● **WHAT IS REQUIRED**
Images do not belong in the copy. Retype all the entries below exactly.

Data records
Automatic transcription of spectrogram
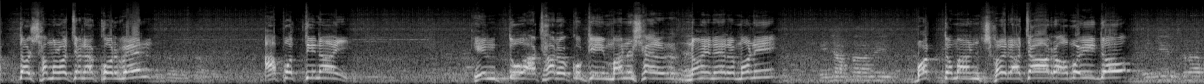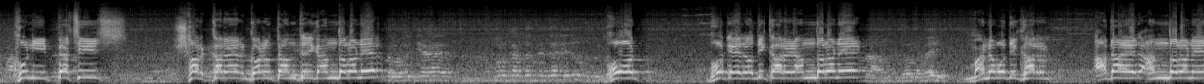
আত্মসমালোচনা করবেন, আপত্তি নাই। কিন্তু আঠারো কোটি মানুষের নয়নের মণি বর্তমান স্বৈরাচার অবৈধ, খুনি প্যাসিস সরকারের গণতান্ত্রিক আন্দোলনের ভোট, ভোটের অধিকারের আন্দোলনে মানবাধিকার আদায়ের আন্দোলনে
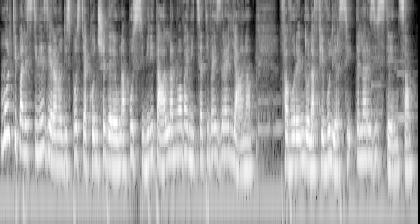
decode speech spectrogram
molti palestinesi erano disposti a concedere una possibilità alla nuova iniziativa israeliana, favorendo l'affievolirsi della resistenza.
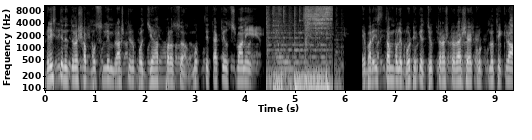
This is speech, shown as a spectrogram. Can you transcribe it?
ফিলিস্তিনের জন্য সব মুসলিম রাষ্ট্রের উপর জিহাদ ফরজ, মুফতি তাকি উসমানী। এবার ইস্তাম্বুলে বৈঠকে যুক্তরাষ্ট্র, রাশিয়ার কূটনৈতিকরা।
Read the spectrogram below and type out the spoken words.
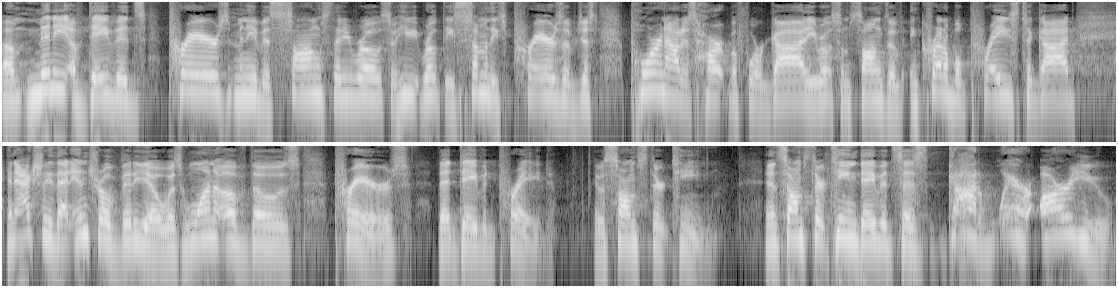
um, many of David's prayers, many of his songs that he wrote. So he wrote these, some of these prayers of just pouring out his heart before God. He wrote some songs of incredible praise to God. And actually, that intro video was one of those prayers that David prayed. It was Psalms 13. And in Psalms 13, David says, God, where are you?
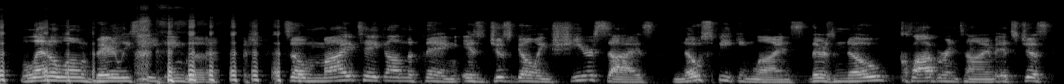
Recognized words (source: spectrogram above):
let alone barely speak English. So my take on the thing is just going sheer size, no speaking lines. There's no clobbering time. It's just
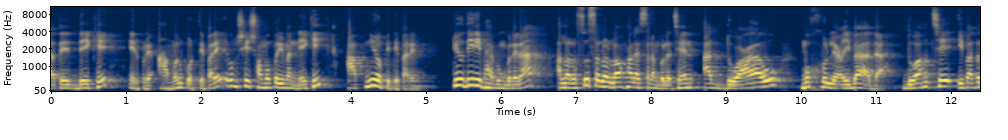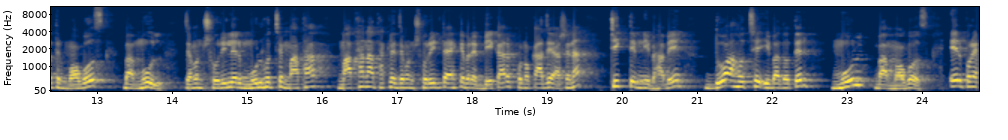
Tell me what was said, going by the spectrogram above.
যাতে দেখে, এরপরে আমল করতে পারে এবং সেই সমপরিমাণ নেকি আপনিও পেতে পারেন। প্রিয় দিনী ভাই বোন বোনেরা, আল্লাহ রসুল সাল্লাহ আলাইসাল্লাম বলেছেন আর দোয়াও মুখুল ইবাদা। দোয়া হচ্ছে ইবাদতের মগজ বা মূল। যেমন শরীরের মূল হচ্ছে মাথা। মাথা না থাকলে যেমন শরীরটা একেবারে বেকার, কোনো কাজে আসে না, ঠিক তেমনি ভাবে দোয়া হচ্ছে ইবাদতের মূল বা মগজ। এরপরে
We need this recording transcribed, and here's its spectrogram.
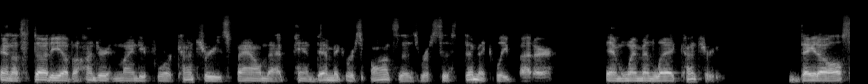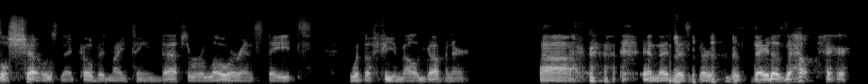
in a study of 194 countries, found that pandemic responses were systemically better in women led countries. Data also shows that COVID 19 deaths were lower in states with a female governor. Uh, and then this, this data's out there.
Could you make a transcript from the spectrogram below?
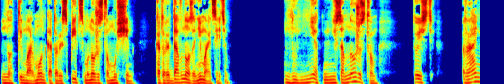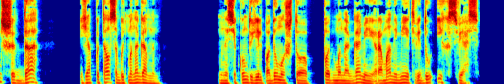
«Но ты мормон, который спит с множеством мужчин, который давно занимается этим». «Ну нет, не со множеством. То есть раньше, да, я пытался быть моногамным. На секунду Ель подумал, что под моногамией Роман имеет в виду их связь,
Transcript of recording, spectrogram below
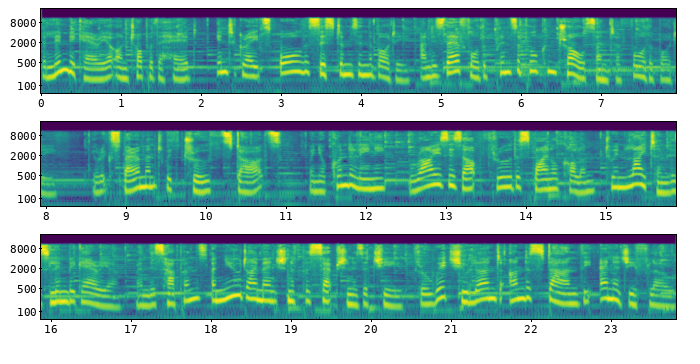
The limbic area on top of the head integrates all the systems in the body and is therefore the principal control center for the body. Your experiment with truth starts when your Kundalini rises up through the spinal column to enlighten this limbic area. When this happens, a new dimension of perception is achieved through which you learn to understand the energy flow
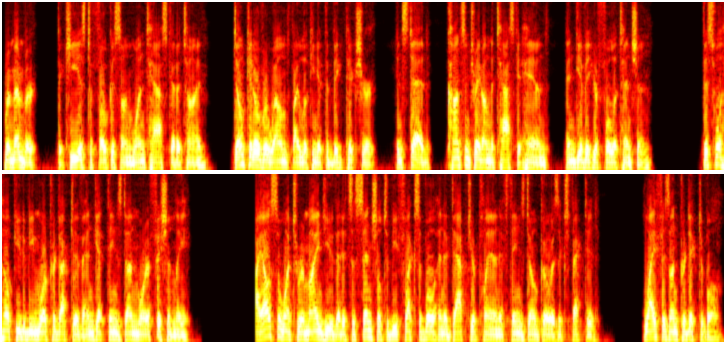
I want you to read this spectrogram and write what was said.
Remember, the key is to focus on one task at a time. Don't get overwhelmed by looking at the big picture. Instead, concentrate on the task at hand, and give it your full attention. This will help you to be more productive and get things done more efficiently. I also want to remind you that it's essential to be flexible and adapt your plan if things don't go as expected. Life is unpredictable,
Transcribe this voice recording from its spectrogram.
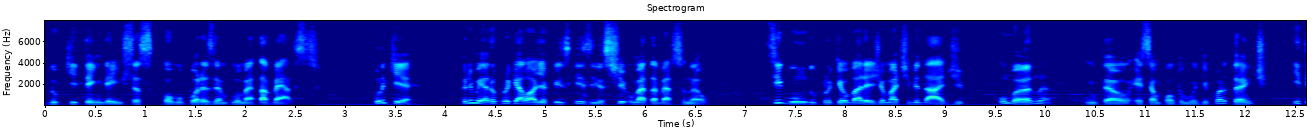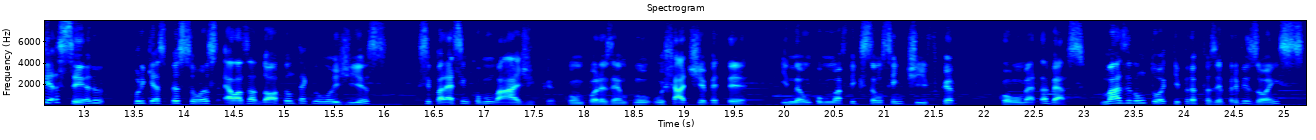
do que tendências como, por exemplo, o metaverso. Por quê? Primeiro, porque a loja física existe, o metaverso não. Segundo, porque o varejo é uma atividade humana, então esse é um ponto muito importante. E terceiro, porque as pessoas elas adotam tecnologias que se parecem como mágica, como por exemplo o Chat GPT, e não como uma ficção científica como o metaverso. Mas eu não estou aqui para fazer previsões,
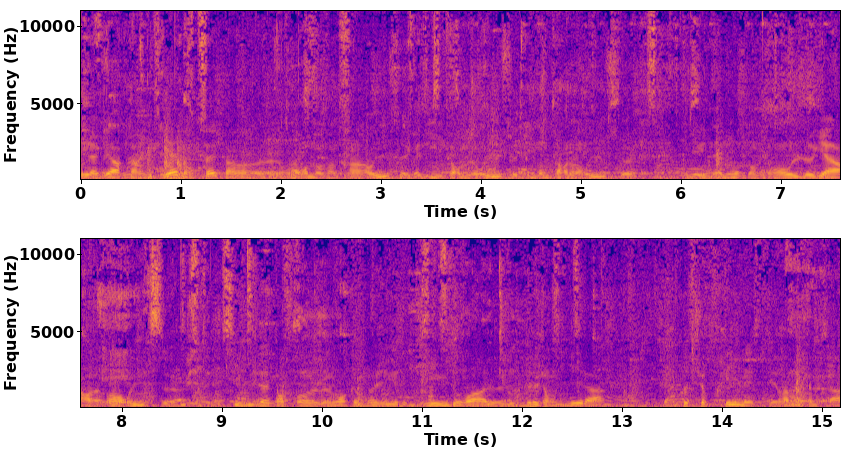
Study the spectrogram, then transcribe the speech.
dès la gare parisienne en fait. hein. Euh, On rentre dans un train russe avec des uniformes russes, tout le monde parle en russe. Il y a une annonce dans le grand hall de gare en russe qui vous attend probablement comme moi j'y ai eu droit le, le 2 janvier là. J'étais un peu surpris mais c'était vraiment comme ça.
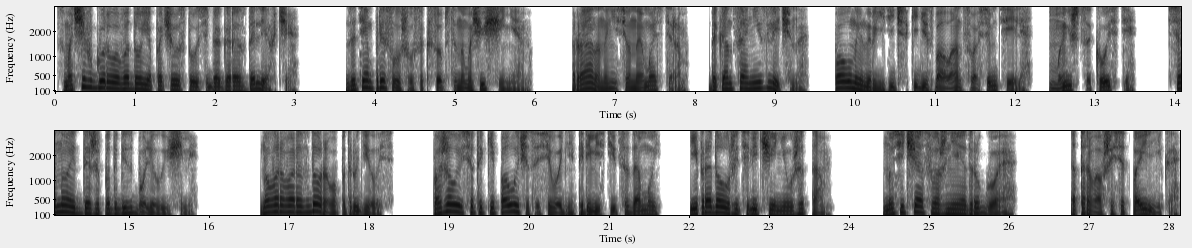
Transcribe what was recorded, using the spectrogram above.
Смочив горло водой, я почувствовал себя гораздо легче. Затем прислушался к собственным ощущениям. Рана, нанесенная мастером, до конца не излечена. Полный энергетический дисбаланс во всем теле. Мышцы, кости. Все ноет даже под обезболивающими. Но Варвара здорово потрудилась. Пожалуй, все-таки получится сегодня переместиться домой и продолжить лечение уже там. Но сейчас важнее другое. Оторвавшись от поильника,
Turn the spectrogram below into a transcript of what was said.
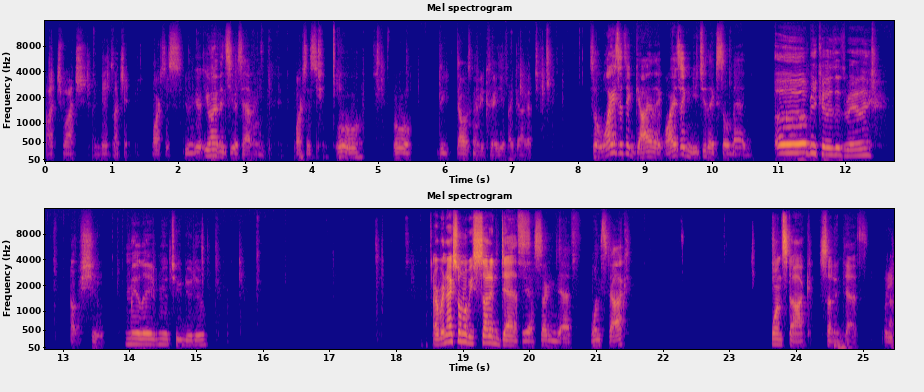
Watch, watch. I'm gonna clutch it. Watch this. You, you, you won't even see what's happening. Watch this. Ooh. Ooh. The- That was gonna be crazy if I got it. So why is it a guy like why is like Mewtwo like so bad? Oh, because it's melee. Oh shoot. Melee Mewtwo doo doo. All right, but next one will be sudden death. Yeah, sudden death. One stock. One stock, sudden death. What do you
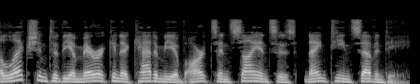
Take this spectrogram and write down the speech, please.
Election to the American Academy of Arts and Sciences, 1970.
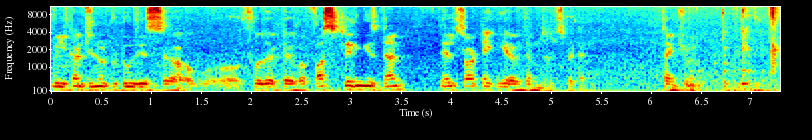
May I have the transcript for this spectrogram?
we'll continue to do this uh, uh, so that uh, first screening is done, they'll start taking care of themselves better. Thank you.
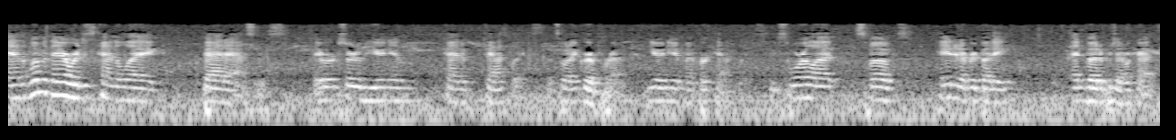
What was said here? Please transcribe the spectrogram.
and the women there were just kind of like badasses. They were sort of Union kind of Catholics. That's what I grew up around. Union member Catholics who swore a lot, smoked, hated everybody, and voted for Democrats.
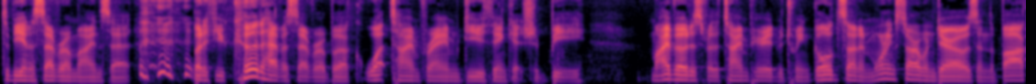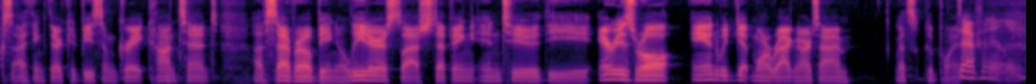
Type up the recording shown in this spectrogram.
to be in a Sevro mindset. but if you could have a Sevro book, what time frame do you think it should be? My vote is for the time period between Gold Sun and Morningstar when Darrow is in the box. I think there could be some great content of Sevro being a leader slash stepping into the Ares role, and we'd get more Ragnar time. That's a good point. Definitely.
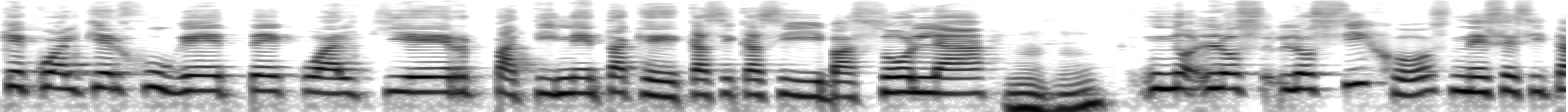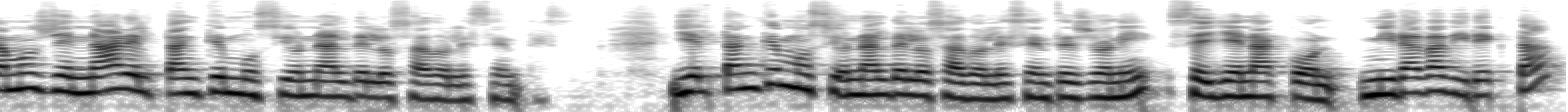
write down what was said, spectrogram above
que cualquier juguete, cualquier patineta que casi casi va sola. No, los, los hijos necesitamos llenar el tanque emocional de los adolescentes. Y el tanque emocional de los adolescentes, Johnny, se llena con mirada directa,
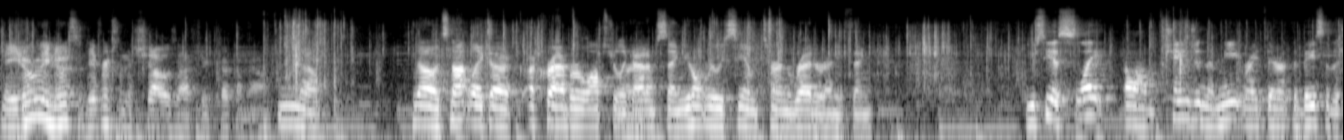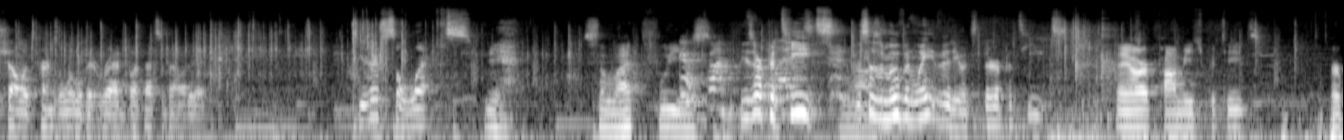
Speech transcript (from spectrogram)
Yeah, you don't really notice the difference in the shells after you cook them though. No. No, it's not like a, a crab or a lobster like Right. Adam's saying. You don't really see them turn red or anything. You see a slight um, change in the meat right there at the base of the shell. It turns a little bit red, but that's about it. These are selects. Yeah. Select fleas. These are petites. This is a move and weight video. It's they're petites. They are Palm Beach petites. Or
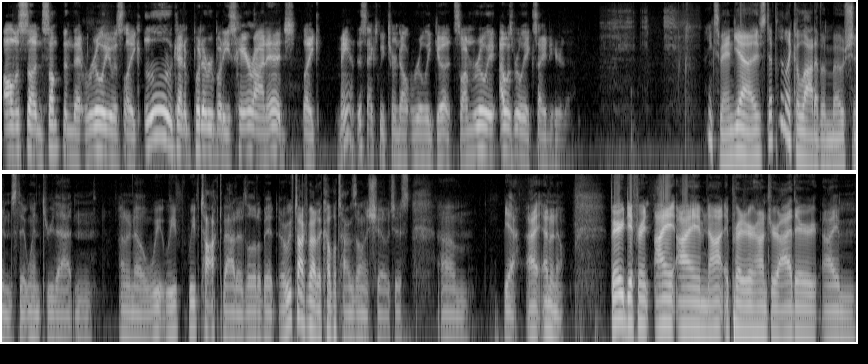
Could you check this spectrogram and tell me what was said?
all of a sudden something that really was like, ooh, kind of put everybody's hair on edge. Like, man, this actually turned out really good. So I'm really, I was really excited to hear that. Thanks, man. Yeah, there's definitely like a lot of emotions that went through that, and I don't know. We, we've we've talked about it a little bit, or we've talked about it a couple times on the show. Just um, yeah, I I don't know. Very different. I I am not a predator hunter either. I'm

● **ANSWER TO THE PROBLEM**
Automatic transcription of spectrogram
আত্মসমালোচনা করবেন, আপত্তি নাই। কিন্তু আঠারো কোটি মানুষের নয়নের মণি বর্তমান স্বৈরাচার অবৈধ, খুনি প্যাসিস সরকারের গণতান্ত্রিক আন্দোলনের ভোট, ভোটের অধিকারের আন্দোলনে মানবাধিকার আদায়ের আন্দোলনে
decode speech spectrogram
molti palestinesi erano disposti a concedere una possibilità alla nuova iniziativa israeliana, favorendo l'affievolirsi della resistenza.
This is speech, shown as a spectrogram. Can you transcribe it?
ফিলিস্তিনের জন্য সব মুসলিম রাষ্ট্রের উপর জিহাদ ফরজ, মুফতি তাকি উসমানী। এবার ইস্তাম্বুলে বৈঠকে যুক্তরাষ্ট্র, রাশিয়ার কূটনৈতিকরা।
Read the spectrogram below and type out the spoken words.
um, many of David's prayers, many of his songs that he wrote. So he wrote these, some of these prayers of just pouring out his heart before God. He wrote some songs of incredible praise to God. And actually, that intro video was one of those prayers that David prayed. It was Psalms 13. And in Psalms 13, David says, God, where are you?
Recognized words (source: spectrogram above):
let alone barely speak English. So my take on the thing is just going sheer size, no speaking lines. There's no clobbering time. It's just
Tell me what was said, going by the spectrogram above.
যাতে দেখে, এরপরে আমল করতে পারে এবং সেই সমপরিমাণ নেকি আপনিও পেতে পারেন। প্রিয় দিনী ভাই বোন বোনেরা, আল্লাহ রসুল সাল্লাহ আলাইসাল্লাম বলেছেন আর দোয়াও মুখুল ইবাদা। দোয়া হচ্ছে ইবাদতের মগজ বা মূল। যেমন শরীরের মূল হচ্ছে মাথা। মাথা না থাকলে যেমন শরীরটা একেবারে বেকার, কোনো কাজে আসে না, ঠিক তেমনি ভাবে দোয়া হচ্ছে ইবাদতের মূল বা মগজ। এরপরে
We need this recording transcribed, and here's its spectrogram.
in a study of 194 countries, found that pandemic responses were systemically better in women led countries. Data also shows that COVID 19 deaths were lower in states with a female governor. Uh, and then this, this data's out there.
Could you make a transcript from the spectrogram below?
«Но ты мормон, который спит с множеством мужчин, который давно занимается этим». «Ну нет, не со множеством. То есть раньше, да, я пытался быть моногамным. На секунду Ель подумал, что под моногамией Роман имеет в виду их связь,
Transcript of recording, spectrogram below
The limbic area on top of the head integrates all the systems in the body and is therefore the principal control center for the body. Your experiment with truth starts when your Kundalini rises up through the spinal column to enlighten this limbic area. When this happens, a new dimension of perception is achieved through which you learn to understand the energy flow
I want you to read this spectrogram and write what was said.
Remember, the key is to focus on one task at a time. Don't get overwhelmed by looking at the big picture. Instead, concentrate on the task at hand, and give it your full attention. This will help you to be more productive and get things done more efficiently. I also want to remind you that it's essential to be flexible and adapt your plan if things don't go as expected. Life is unpredictable,
Transcribe this voice recording from its spectrogram.
do que tendências como, por exemplo, o metaverso. Por quê? Primeiro, porque a loja física existe, o metaverso não. Segundo, porque o varejo é uma atividade humana, então esse é um ponto muito importante. E terceiro, porque as pessoas elas adotam tecnologias que se parecem como mágica, como por exemplo o Chat GPT, e não como uma ficção científica como o metaverso. Mas eu não estou aqui para fazer previsões,
Study the spectrogram, then transcribe the speech.
dès la gare parisienne en fait. hein. Euh, On rentre dans un train russe avec des uniformes russes, tout le monde parle en russe. Il y a une annonce dans le grand hall de gare en russe qui vous attend probablement comme moi j'y ai eu droit le, le 2 janvier là. J'étais un peu surpris mais c'était vraiment comme ça.
Transcribe what was recorded, using the spectrogram above.
Смочив горло водой, я почувствовал себя гораздо легче. Затем прислушался к собственным ощущениям. Рана, нанесенная мастером, до конца не излечена. Полный энергетический дисбаланс во всем теле. Мышцы, кости. Все ноет даже под обезболивающими. Но Варвара здорово потрудилась. Пожалуй, все-таки получится сегодня переместиться домой и продолжить лечение уже там. Но сейчас важнее другое. Оторвавшись от поильника,
Turn the spectrogram below into a transcript of what was said.
Watch, watch. I'm gonna clutch it. Watch this. You, you, you won't even see what's happening. Watch this. Ooh. Ooh. The- That was gonna be crazy if I got it. So why is it a guy like why is like Mewtwo like so bad? Oh, because it's melee. Oh shoot. Melee Mewtwo doo doo. All right, but next one will be sudden death. Yeah, sudden death. One stock. One stock, sudden death. What do you
Take this spectrogram and write down the speech, please.
Election to the American Academy of Arts and Sciences, 1970.
May I have the transcript for this spectrogram?
we'll continue to do this uh, uh, so that uh, first screening is done, they'll start taking care of themselves better. Thank you.
What was said here? Please transcribe the spectrogram.
and the women there were just kind of like badasses. They were sort of Union kind of Catholics. That's what I grew up around. Union member Catholics who swore a lot, smoked, hated everybody, and voted for Democrats.
Type up the recording shown in this spectrogram.
to be in a Sevro mindset. but if you could have a Sevro book, what time frame do you think it should be? My vote is for the time period between Gold Sun and Morningstar when Darrow is in the box. I think there could be some great content of Sevro being a leader slash stepping into the Ares role, and we'd get more Ragnar time. That's a good point. Definitely.
write down what was said, spectrogram above
que cualquier juguete, cualquier patineta que casi casi va sola. No, los, los hijos necesitamos llenar el tanque emocional de los adolescentes. Y el tanque emocional de los adolescentes, Johnny, se llena con mirada directa,
Speech transcript (from spectrogram)
Yeah, you don't really notice the difference in the shells after you cook them though. No. No, it's not like a, a crab or a lobster like Right. Adam's saying. You don't really see them turn red or anything. You see a slight um, change in the meat right there at the base of the shell. It turns a little bit red, but that's about it. These are selects. Yeah. Select fleas. These are petites. This is a move and weight video. It's they're petites. They are Palm Beach petites. Or
Could you check this spectrogram and tell me what was said?
all of a sudden something that really was like, ooh, kind of put everybody's hair on edge. Like, man, this actually turned out really good. So I'm really, I was really excited to hear that. Thanks, man. Yeah, there's definitely like a lot of emotions that went through that, and I don't know. We, we've we've talked about it a little bit, or we've talked about it a couple times on the show. Just um, yeah, I I don't know. Very different. I I am not a predator hunter either. I'm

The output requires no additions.